The Bank of Canada left rates steady in its most recent announcement and removed any reference to future rate increases. The tilt to a more dovish tone came as the Bank downgraded their growth forecast for 2019. Anthony Okolie talks with James Marple, Senior Economist, TD Bank Group.
- As expected, the Bank of Canada held rates unchanged. James, what stood out for you today?
- Well, the statement really did meet expectations in many ways. It certainly was more dovish, especially relative to their March statement. They removed reference to interest rate increases, moving to a neutral stance. Their outlook, I think, recognized the weakness in growth that we've seen now but also maintained its optimism that growth would improve. So pretty balanced, all told, and, of course, moving to a more neutral stance, supporting our expectations that policy will remain on hold for some time.
ANTHONY OKOLIE: And the Bank of Canada also downgraded the growth outlook. What are some of the risks to the outlook going forward?
- Sure. Well, some of them captured in a downgraded economic outlook. I mean, that really captures the weakness we've seen to date, and also what we will see, I think, even through the second quarter.

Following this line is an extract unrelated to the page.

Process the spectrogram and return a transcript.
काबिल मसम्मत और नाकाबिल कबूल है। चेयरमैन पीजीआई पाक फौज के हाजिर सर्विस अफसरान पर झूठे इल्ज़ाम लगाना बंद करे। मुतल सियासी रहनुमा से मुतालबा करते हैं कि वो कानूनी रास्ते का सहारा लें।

The risks really are we have a hugely uncertain global economic environment, policy that could go either way on some of the trade issues with the US and its trading partners, perhaps a trade deal with China, but moving to skirmishes with other countries like Europe and Japan.
Obviously pipeline issues that continue to remain uncertain and a housing market that looks like it's having a soft landing. But we still continue to see activity in some markets where there are risks. So pretty balanced in terms of the risks around a pretty cautious outlook all told.

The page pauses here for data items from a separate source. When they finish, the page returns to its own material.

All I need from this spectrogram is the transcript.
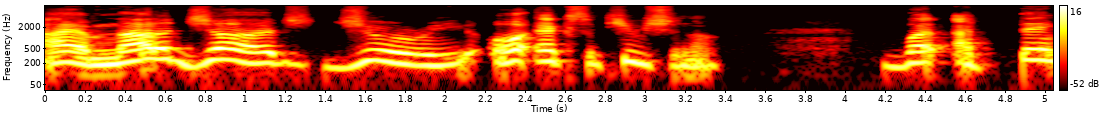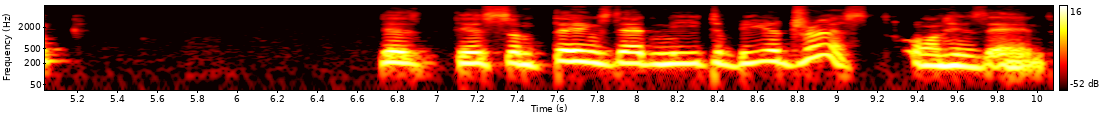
I am not a judge, jury, or executioner, but I think there's there's some things that need to be addressed on his end.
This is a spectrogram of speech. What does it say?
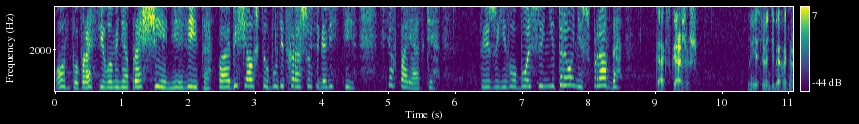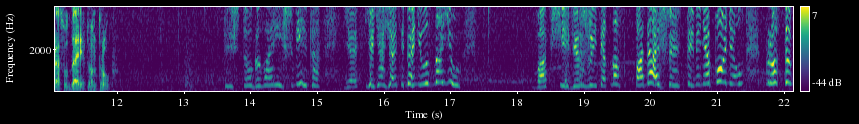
Он попросил у меня прощения, Вита. Пообещал, что будет хорошо себя вести. Все в порядке. Ты же его больше не тронешь, правда? Как скажешь. Но если он тебя хоть раз ударит, он труп. Ты что говоришь, Вита? Я, я, я, я тебя не узнаю. Вообще держись от нас подальше. Ты меня понял? Просто...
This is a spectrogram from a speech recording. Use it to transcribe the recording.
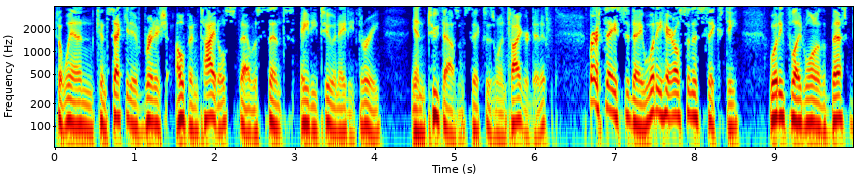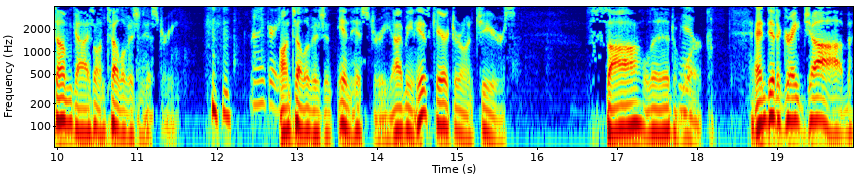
to win consecutive British Open titles. That was since 82 and 83. In 2006 is when Tiger did it. Birthdays today. Woody Harrelson is 60. Woody played one of the best dumb guys on television history. I agree. On television in history. I mean, his character on Cheers. Solid Yeah. work. And did a great job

ANTHONY OKOLIE: And did anything happen today that would make you change your forecasts going forward?
- Sure. Well, nothing really in this statement. If anything, the Bank of Canada has moved more down to our more cautious view of the economy, and I think especially over the near term. Still some optimism into 2020. And we'll really have to see how the data plays out in terms of whether that optimism is warranted. But I think, again, supporting our view, if anything, that policy will remain on hold. We don't expect to see any rate increases over the immediate future, probably not over the remainder of this year. And this statement today and the accompanying changes to their forecasts really support that view.
ANTHONY OKOLIE: And finally, where do you see the loonie going over the next little while?

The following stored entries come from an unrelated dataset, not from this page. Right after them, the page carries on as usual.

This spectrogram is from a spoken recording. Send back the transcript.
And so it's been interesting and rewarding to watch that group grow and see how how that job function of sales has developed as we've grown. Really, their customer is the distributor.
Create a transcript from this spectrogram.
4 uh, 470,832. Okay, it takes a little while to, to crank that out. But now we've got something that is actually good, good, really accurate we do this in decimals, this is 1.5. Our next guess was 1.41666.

- Sure. Well, pretty range-bound. I mean, you have seen an improvement in oil prices and global risk sentiment. Typically that would be positive for the Canadian dollar. But on the other hand, we have a central bank that's likely to remain on hold. We have continued uncertainty around the broader policy framework globally and some downside risks obviously to the domestic economy from still highly levered consumers. So I think, all told, that will leave the dollar pretty flat.
ANTHONY OKOLIE: James, thank you very much for your time.
- You're welcome, thanks.